S’pore could go into recession in 2020
If external conditions continue to deteriorate.
Singapore could go into a recession in 2020 as the signs are there and if external conditions continue to deteriorate.
This is based on a report released on Tuesday, June 4 by the Institute of Chartered Accountants in England and Wales (ICAEW) and financial forecasting firm Oxford Economics, according to Today.
Singapore, an export-dependent country, is bound to be the most hurt among major Southeast Asian economies by the escalating trade war between the United States and China, forecasts have predicted.
Singapore’s economy is predicted to shrink from the 3.1 percent growth in 2018 to 1.9 percent in 2019.
It will then recover slightly to 2.2 percent in 2020.
A country goes into recession when there is a fall in GDP in two successive quarters.
First quarter of 2019 bad
Singapore’s economy grew by 1.2 percent in the first quarter of this year.
This is the lowest growth rate in nearly 10 years, performing worse than the government’s flash estimate.
Surrounding countries less impacted
Singapore’s projected performance this year falls below the 4.8 percent growth forecast for the year across the region.
Out of six Southeast Asian countries tracked by the institute, Singapore will face the sharpest predicted slump among Indonesia, Malaysia, the Philippines, Thailand and Vietnam.

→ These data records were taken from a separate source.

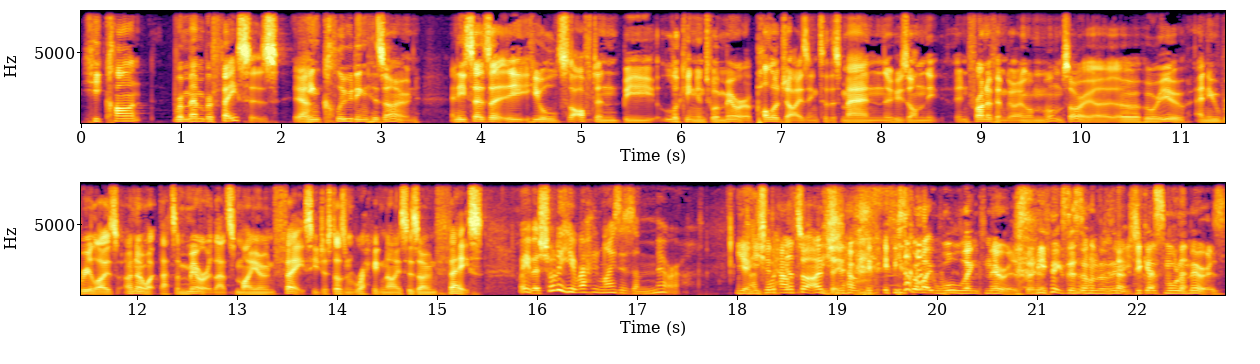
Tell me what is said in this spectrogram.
he can't remember faces, Yeah. including his own. And he says that he will often be looking into a mirror, apologizing to this man who's on the in front of him, going, "Oh, I'm sorry. Uh, uh, who are you?" And you realize, "Oh no, what? That's a mirror. That's my own face." He just doesn't recognize his own face. Wait, but surely he recognizes a mirror. Yeah he That's should what- have, that's what I think. have if, if he's got like wall length mirrors then he thinks there's someone he should get smaller mirrors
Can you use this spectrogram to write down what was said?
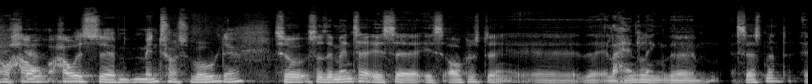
or how Yeah. how is the mentor's role there? So, so the mentor is uh, is orchestrating uh, the handling the assessment, uh,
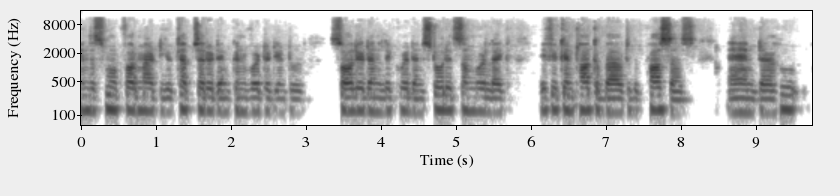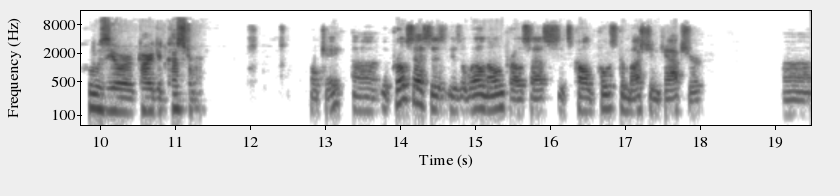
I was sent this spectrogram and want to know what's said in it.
in the smoke format? You capture it and convert it into solid and liquid and store it somewhere? Like, if you can talk about the process and uh, who who's your target customer? Okay, uh, the process is, is a well-known process. It's called post-combustion capture. Uh,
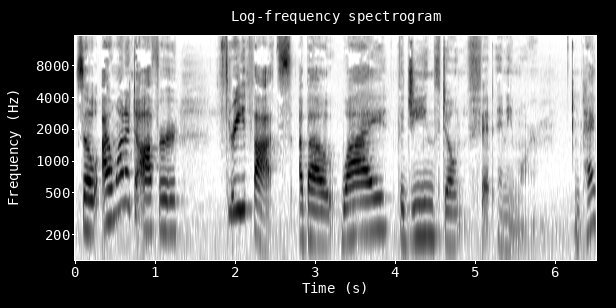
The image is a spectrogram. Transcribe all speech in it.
So I wanted to offer three thoughts about why the jeans don't fit anymore. Okay?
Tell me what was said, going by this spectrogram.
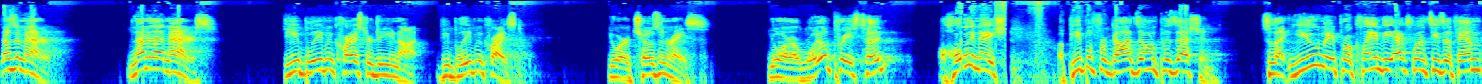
doesn't matter. None of that matters. Do you believe in Christ or do you not? If you believe in Christ, you are a chosen race. You are a royal priesthood, a holy nation, a people for God's own possession, so that you may proclaim the excellencies of Him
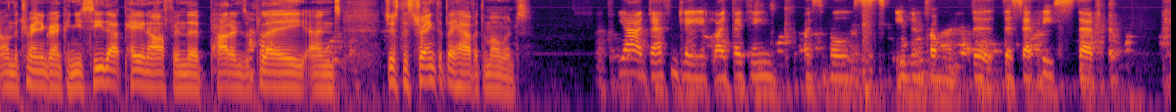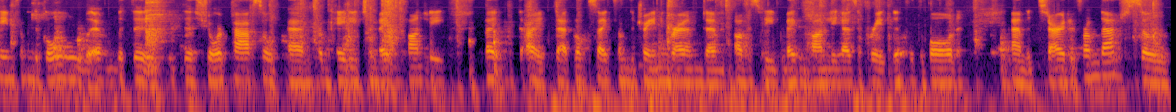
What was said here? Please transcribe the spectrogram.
on the training ground? Can you see that paying off in the patterns of play and just the strength that they have at the moment? Yeah, definitely. Like I think, I suppose even from the the set piece that came from the goal um, with the with the short pass um, from Katie to Megan Connolly, like I, that looks like from the training ground. Um, obviously Megan Connolly has a great look at the ball, and um, it started from that. So.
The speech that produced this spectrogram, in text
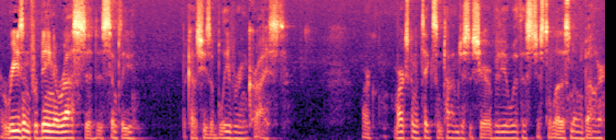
Her reason for being arrested is simply because she's a believer in Christ. Mark, Mark's going to take some time just to share a video with us, just to let us know about her.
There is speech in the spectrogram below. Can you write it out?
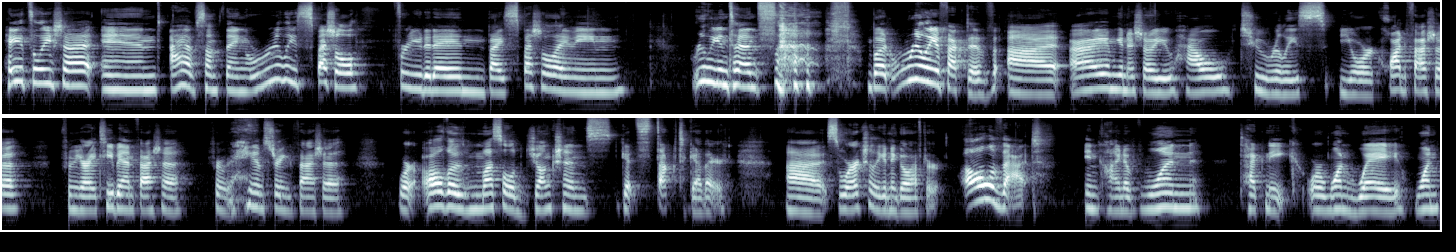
Hey, it's Elisha, and I have something really special for you today. And by special, I mean really intense, but really effective. Uh, I am going to show you how to release your quad fascia from your IT band fascia, from your hamstring fascia, where all those muscle junctions get stuck together. Uh, so we're actually going to go after all of that in kind of one technique or one way, one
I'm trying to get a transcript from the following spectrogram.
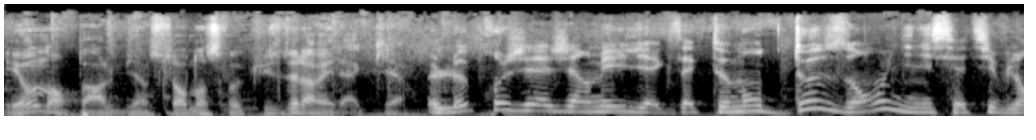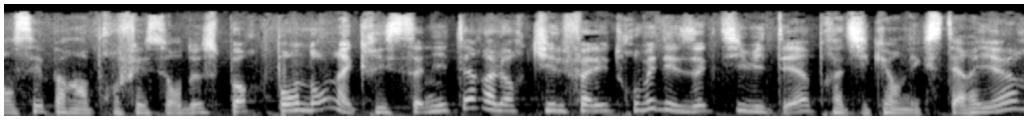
Et on en parle bien sûr dans ce focus de la rédac. Le projet a germé il y a exactement deux ans, une initiative lancée par un professeur de sport pendant la crise sanitaire alors qu'il fallait trouver des activités à pratiquer en extérieur.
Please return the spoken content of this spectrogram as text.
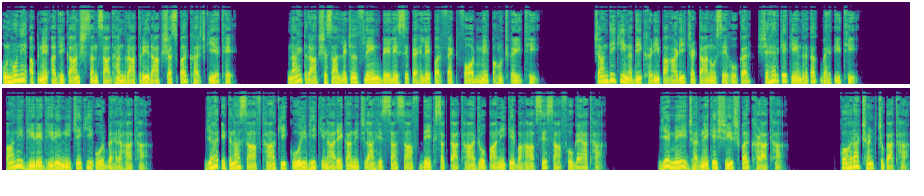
उन्होंने अपने अधिकांश संसाधन रात्रि राक्षस पर खर्च किए थे। नाइट राक्षसा लिटिल फ्लेम बेले से पहले परफेक्ट फॉर्म में पहुँच गई थी। चांदी की नदी खड़ी पहाड़ी चट्टानों से होकर शहर के केंद्र तक बहती थी। पानी धीरे धीरे नीचे की ओर बह रहा था। यह इतना साफ़ था कि कोई भी किनारे का निचला हिस्सा साफ़ देख सकता था जो पानी के बहाव से साफ़ हो गया था। ये मेई झरने के शीर्ष पर खड़ा था। कोहरा छंट चुका था।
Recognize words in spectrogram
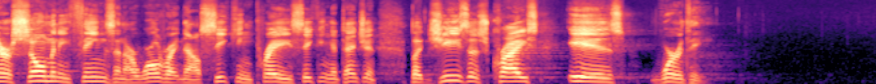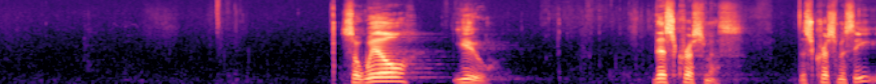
There are so many things in our world right now seeking praise, seeking attention, but Jesus Christ is worthy. So, will you this Christmas, this Christmas Eve,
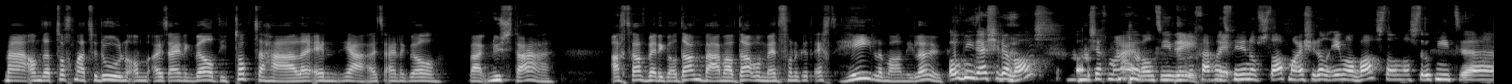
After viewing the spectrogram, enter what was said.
maar om dat toch maar te doen, om uiteindelijk wel die top te halen en ja, uiteindelijk wel waar ik nu sta. Achteraf ben ik wel dankbaar, maar op dat moment vond ik het echt helemaal niet leuk. Ook niet als je daar was, zeg maar. Want je wilde graag met nee. vriendin op stap. Maar als je dan eenmaal was, dan was het ook niet... Uh...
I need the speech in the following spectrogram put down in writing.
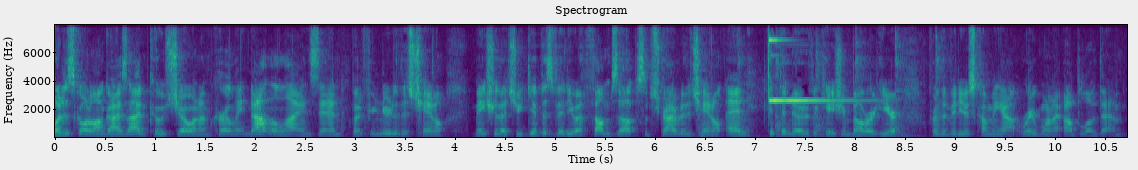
What is going on guys? I'm Coach Joe and I'm currently not in the Lion's Den, but if you're new to this channel, make sure that you give this video a thumbs up, subscribe to the channel, and hit the notification bell right here for the videos coming out right when I upload them.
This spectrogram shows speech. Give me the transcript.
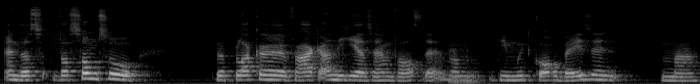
En dat is, dat is soms zo. We plakken vaak aan die gsm vast, hè, van Mhm. die moet kort bij zijn. Maar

ICAEW’s 2019 forecast for Singapore comes within the Ministry of Trade and Industry’s prediction of 1.5 to 2.5 percent gross domestic product (GDP) growth announced in May 2019.
Vital signs weakening
There is a risk things could go south if external conditions further deteriorate.
The ICAEW report gave several reasons for a possible slowdown, as cited by Today:
• Singapore’s open and trade-dependent economy has been dented by trade protectionism in U.S. and China. This has been compounded by weaker global trade. Exports were 2.1 percent lower in the first quarter of 2019 than in the same period in 2018, mainly due to a sharp fall in goods exports.
• The outlook for exports remains downbeat, as the U.S. and China continue imposing tariffs. Both countries rank among Singapore’s largest trading partners.
• Electronics manufacturing sectors here are affected. Investment in machinery and equipment fell and firms have opted to reduce stocks.
• Singapore is affected by lower imports demand from China. China’s domestic economy has been generally slowing down since 2016, made worse by the trade war.
A recession hitting Singapore is not a certainty, as the country still has some strong fundamentals.
• Singapore’s domestic demand, which includes household spending and the construction industry, has remained resilient and could offset the fall in trade. Ongoing public infrastructure projects such as the 21.5km North-South Corridor by the Land Transport Authority are in the works. However, the growth of residential construction activities has eased, and demand for durable goods such as motor vehicles have weakened.